DNA testing kits and information posters are being rolled out by Sussex Police as efforts are stepped up to clamp down on livestock worrying.
Law enforcers have also teamed up with West Sussex County Council (WSCC) to hold a series of education seminars, to better inform the public about their responsibilities when exercising dogs in the countryside.
Sgt Tom Carter, who leads nationally on livestock worrying, told the most recent seminar at Binsbury College in West Sussex that “dogs are basically domesticated wolves”.
Despite many years of breeding and often diligent training, the traits to hunt and kill can still be triggered.
“In a field of sheep, the red mists come down, and no matter how much the dog walker wants to get it back, it will ping from sheep to sheep like a pinball,” he said.
Sheep worrying can happen even if the dog is on an extendable lead, as sheep can still miscarry simply from the stress, costing farmers thousands of pounds in lost revenue.
Sgt Carter explained DNA kits are about to be issued to crime scene investigators in Sussex, as part of a national roll-out by the Met.
“They will be used for things like deer poaching, hare coursing and sheep worrying,” he said.
Bite marks will be swabbed and any dog saliva will be DNA tested.
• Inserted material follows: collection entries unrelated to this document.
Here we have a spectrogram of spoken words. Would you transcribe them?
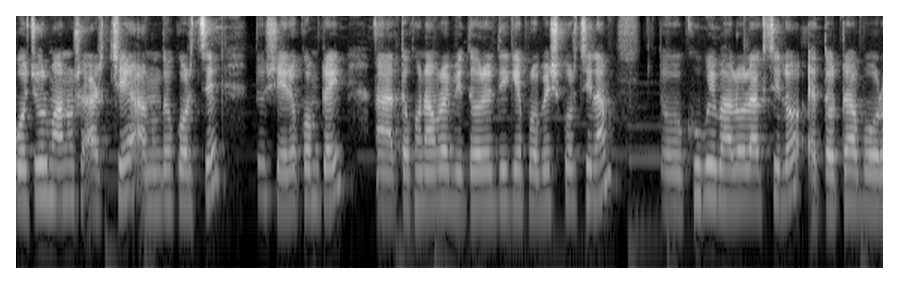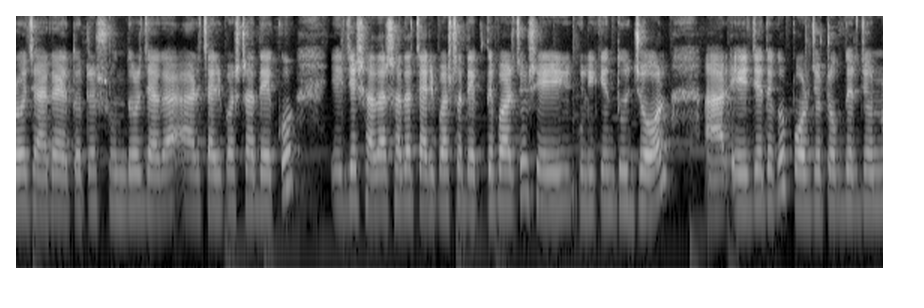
প্রচুর মানুষ আসছে, আনন্দ করছে। তো সেরকমটাই তখন আমরা ভিতরের দিকে প্রবেশ করছিলাম। তো খুবই ভালো লাগছিল। এতটা বড় জায়গা, এতটা সুন্দর জায়গা। আর চারিপাশটা দেখো, এই যে সাদা সাদা চারিপাশটা দেখতে পারছ, সেইগুলি কিন্তু জল। আর এই যে দেখো, পর্যটকদের জন্য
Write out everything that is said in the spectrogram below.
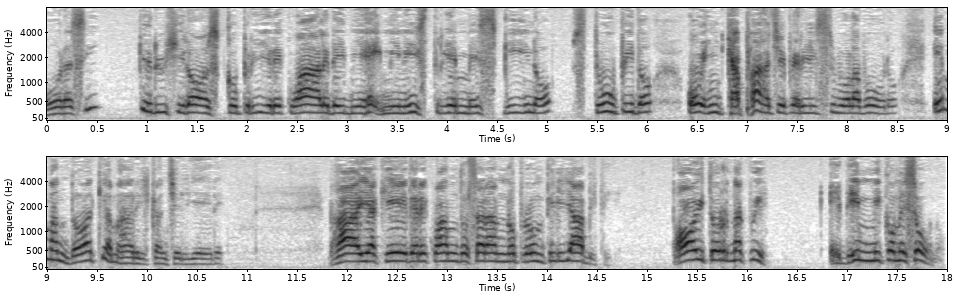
Ora sì che riuscirò a scoprire quale dei miei ministri è meschino, stupido o incapace per il suo lavoro e mandò a chiamare il cancelliere. Vai a chiedere quando saranno pronti gli abiti, poi torna qui e dimmi come sono.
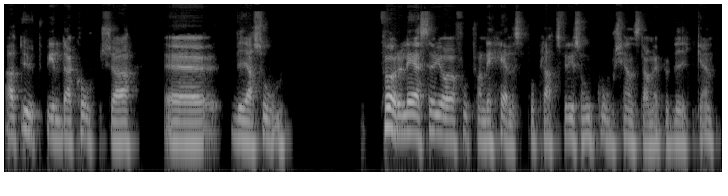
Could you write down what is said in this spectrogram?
att utbilda, coacha eh, via Zoom. Föreläser gör jag fortfarande helst på plats för det är så god känsla med publiken.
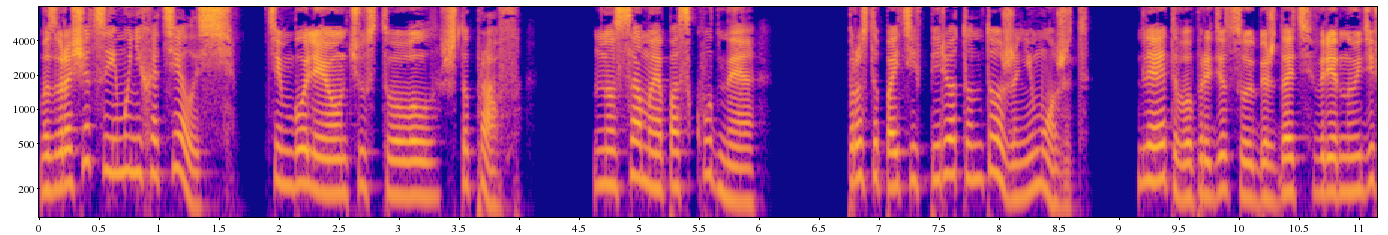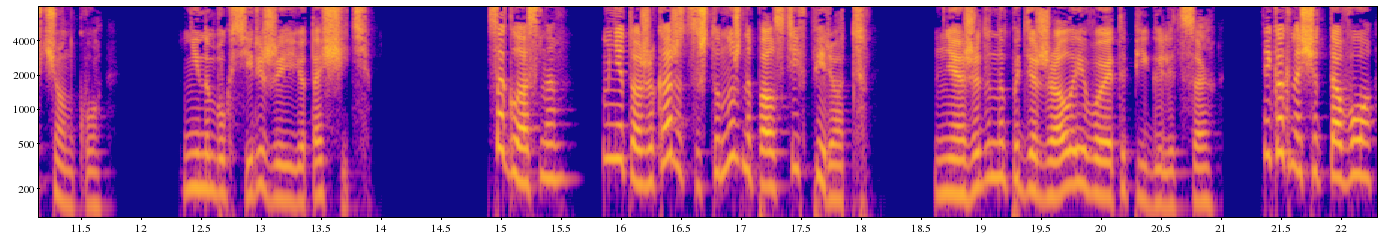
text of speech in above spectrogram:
Возвращаться ему не хотелось, тем более он чувствовал, что прав. Но самое паскудное — просто пойти вперед он тоже не может. Для этого придется убеждать вредную девчонку. Не на буксире же ее тащить. «Согласна. Мне тоже кажется, что нужно ползти вперед». Неожиданно поддержала его эта пигалица. «И как насчет того,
This could provide proof of responsibility if a sample is collected from a suspect dog.
But even where this is not possible, lab tests can still narrow it down to the species and sub-species of dog.
Sgt Carter is also keen to see a national dog DNA database established, involving breed societies and the Kennel Club.
As for the poster campaign, WSCC principal community officer Fiona Baker explained the “Sheep in this field” posters were being distributed via parish councils, NFU offices and other contacts, and were either downloadable or available on request.
One dog owner attending the seminar, Adele Leslie from Crawley – who also works as a professional dog walker – said she and most other dog owners were generally responsible and always put their dogs on leads when near livestock.
But not everyone was, she agreed, and she supported the idea of using even more graphic images of injured sheep on posters to shock people into controlling their dogs.
“Responsible dog owners are already doing this. But for those who don’t, they really need the message shoved in their faces,” she said.
Ms Leslie said that, prior to attending the seminar, she was not aware that stress alone was enough to trigger miscarriages in sheep.
What are a farmers’ rights over sheep worrying?
- Farmers may kill a dog that is worrying or about to worry livestock if there is no other means of stopping/preventing the attack
- Farmers may also kill a dog that has attacked sheep, has not left the vicinity and is not under the control of any person
- If sheep have been attacked, then losses can be claimed back from the dog owner through a civil claim
- Any incident should be reported to the police within 48 hours